→ Recorded information:
———

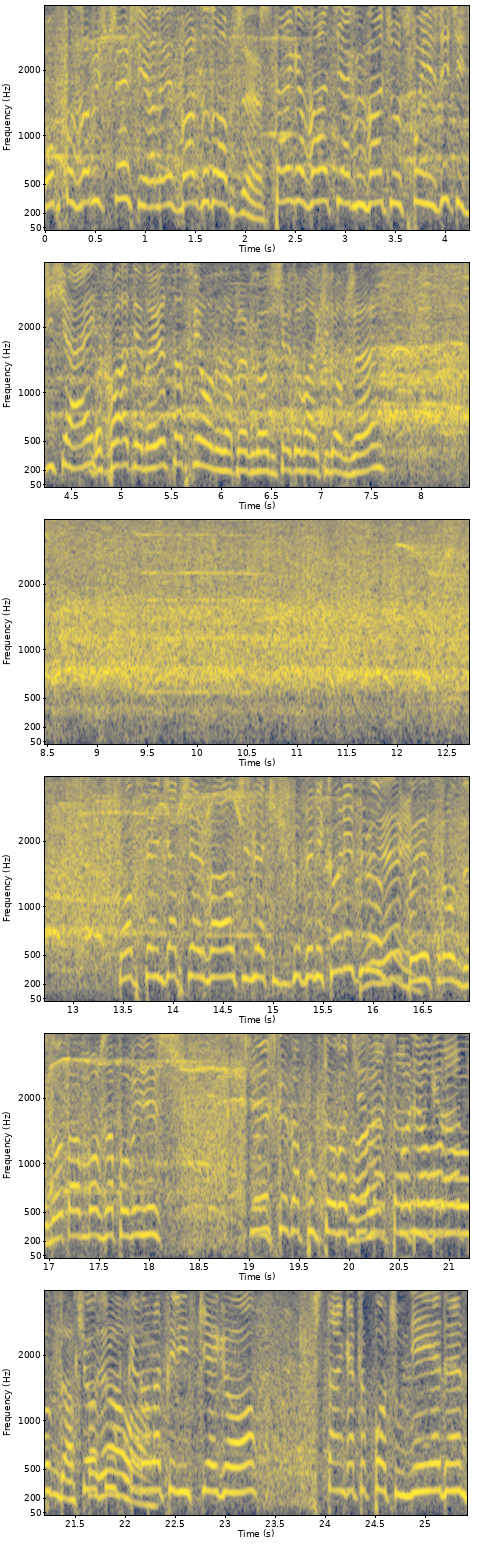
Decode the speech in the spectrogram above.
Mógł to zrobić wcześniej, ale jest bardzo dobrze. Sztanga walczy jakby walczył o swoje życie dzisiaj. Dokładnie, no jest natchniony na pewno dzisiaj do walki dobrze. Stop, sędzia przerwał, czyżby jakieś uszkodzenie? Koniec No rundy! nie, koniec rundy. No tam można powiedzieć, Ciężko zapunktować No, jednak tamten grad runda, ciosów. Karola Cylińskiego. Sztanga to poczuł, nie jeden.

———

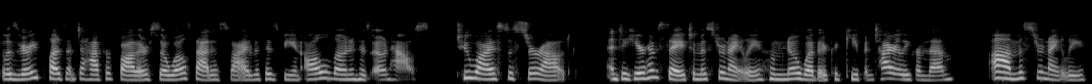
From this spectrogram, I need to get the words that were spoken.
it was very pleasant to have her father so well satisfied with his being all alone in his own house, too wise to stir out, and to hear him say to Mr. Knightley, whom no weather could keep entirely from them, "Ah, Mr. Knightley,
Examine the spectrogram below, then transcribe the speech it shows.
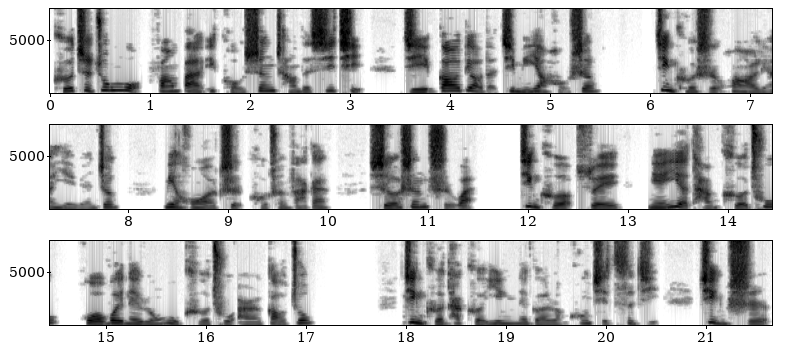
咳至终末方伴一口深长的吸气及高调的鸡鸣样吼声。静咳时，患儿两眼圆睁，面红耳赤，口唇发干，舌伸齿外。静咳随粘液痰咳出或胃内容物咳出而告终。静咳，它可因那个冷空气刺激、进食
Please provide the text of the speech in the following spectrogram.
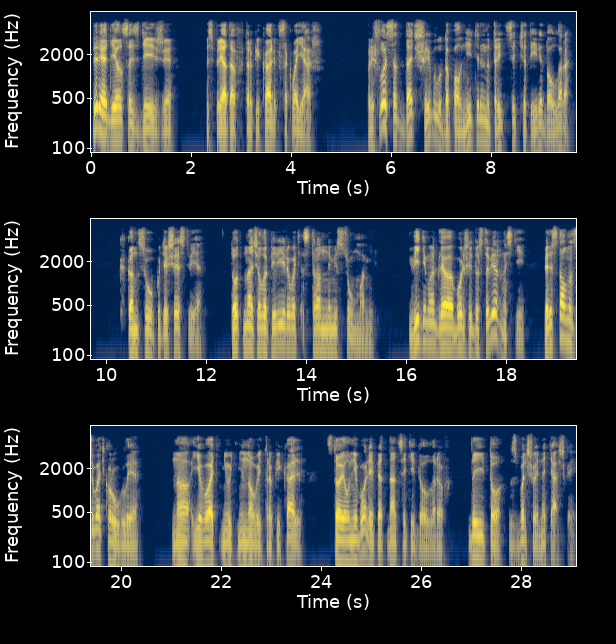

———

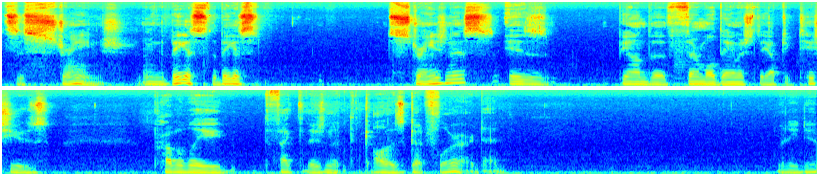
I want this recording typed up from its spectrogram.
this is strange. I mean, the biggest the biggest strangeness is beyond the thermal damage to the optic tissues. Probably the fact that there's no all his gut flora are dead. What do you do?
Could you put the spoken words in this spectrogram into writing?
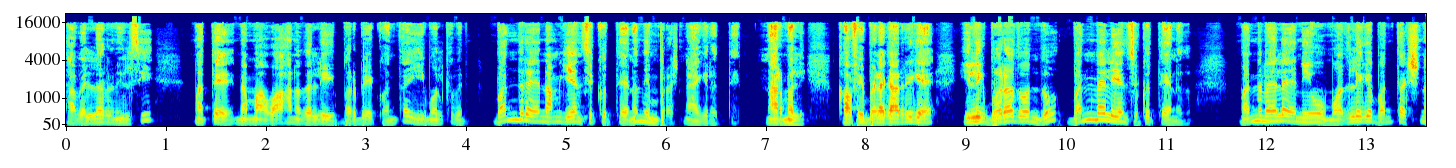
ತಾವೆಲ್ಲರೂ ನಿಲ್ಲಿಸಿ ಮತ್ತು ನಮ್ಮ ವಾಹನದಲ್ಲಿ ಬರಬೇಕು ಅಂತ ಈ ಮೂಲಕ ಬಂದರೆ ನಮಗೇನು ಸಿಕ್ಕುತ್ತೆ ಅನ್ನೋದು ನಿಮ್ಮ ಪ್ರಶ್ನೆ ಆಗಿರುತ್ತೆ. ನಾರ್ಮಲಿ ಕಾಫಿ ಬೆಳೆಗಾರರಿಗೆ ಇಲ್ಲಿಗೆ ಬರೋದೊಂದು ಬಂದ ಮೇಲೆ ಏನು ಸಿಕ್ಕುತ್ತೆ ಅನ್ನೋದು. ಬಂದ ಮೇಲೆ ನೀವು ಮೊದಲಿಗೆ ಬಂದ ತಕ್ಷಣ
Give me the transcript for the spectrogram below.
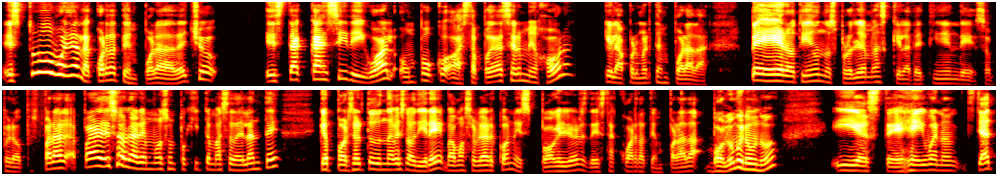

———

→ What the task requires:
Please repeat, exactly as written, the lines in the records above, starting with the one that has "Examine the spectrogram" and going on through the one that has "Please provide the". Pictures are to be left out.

→ Response below:
Examine the spectrogram below, then transcribe the speech it shows.
咳至终末方伴一口深长的吸气及高调的鸡鸣样吼声。静咳时，患儿两眼圆睁，面红耳赤，口唇发干，舌伸齿外。静咳随粘液痰咳出或胃内容物咳出而告终。静咳，它可因那个冷空气刺激、进食
Please provide the text of the speech in the following spectrogram.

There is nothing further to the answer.